Don Edwards of Green Line Tactical demonstrates his rifle lubrication method. It’s quick and easy to keep your AR-15 running smoothly on the range—and anywhere you might need it.
WHAT TYPE OF OIL?
The inside of a rifle gets extremely hot when fired repeatedly, and a lot of carbon is blowing in there, so use the right type of oil—one that’s made for rifles. Several thin teflon- or silicon-based lubricants are on the market and are designed more for rust protection on the outside. They will burn off, blow away, and not last very long. Keep a bottle of high-quality rifle lube on hand as part of your defensive gear.
RIFLE LUBRICATION, CLEANING, OR BOTH?
If you clean your AR-15 but don’t lubricate it, it won’t run very well. After about one magazine of ammo, it will start getting sluggish and loaded with carbon.
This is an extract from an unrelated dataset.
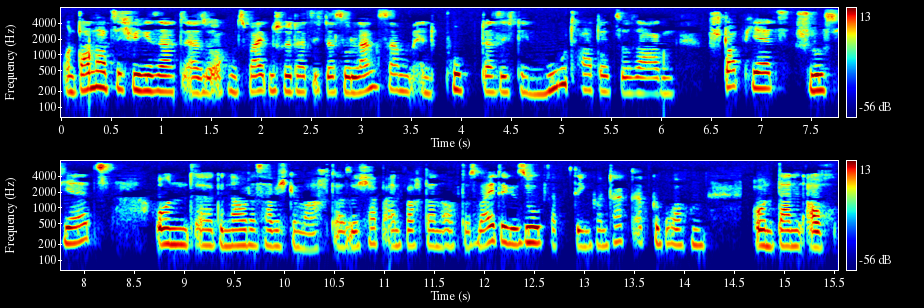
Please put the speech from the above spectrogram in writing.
Und dann hat sich, wie gesagt, also auch im zweiten Schritt hat sich das so langsam entpuppt, dass ich den Mut hatte zu sagen, stopp jetzt, Schluss jetzt. Und äh, genau das habe ich gemacht. Also ich habe einfach dann auch das Weite gesucht, habe den Kontakt abgebrochen und dann auch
If you leave it dirty but keep it lubed with high-quality lube, it will run for a very long time.
DON’S RIFLE LUBRICATION PROCEDURE
1. Move the bolt forward.
2. Find the two small holes that are in the side of the bolt carrier and put a drop or two of oil inside each hole.
3. Using the thumb, pull back on the charging handle just enough to expose the locking lugs and put a couple drops of oil on them.
4. Turn the rifle on its side, exposing the magazine well. Do the same thing with the thumb, hold it open, and put a couple drops of oil on the locking lugs from this angle.
5. Also put two drops on the bottom shiny friction surface of the bolt carrier itself.
6. Turn the rifle right-side up, lock the bolt to the rear, and leave the charging handle open. Put two drops there on the charging handle and smear them around with your finger. That will keep the charging handle slick too.
7. Work the oil in by moving the charging handle back and forth a few times.
That’s all you need to do to take a rifle that’s acting sluggish on the range during rifle training or practice and get it back in the game.
Be careful how much oil you put on your rifle. If you overlube it, though it doesn’t hurt the rifle, the oil will fly up into your face during a string of fire and you’ll need to stop and clean your glasses before continuing.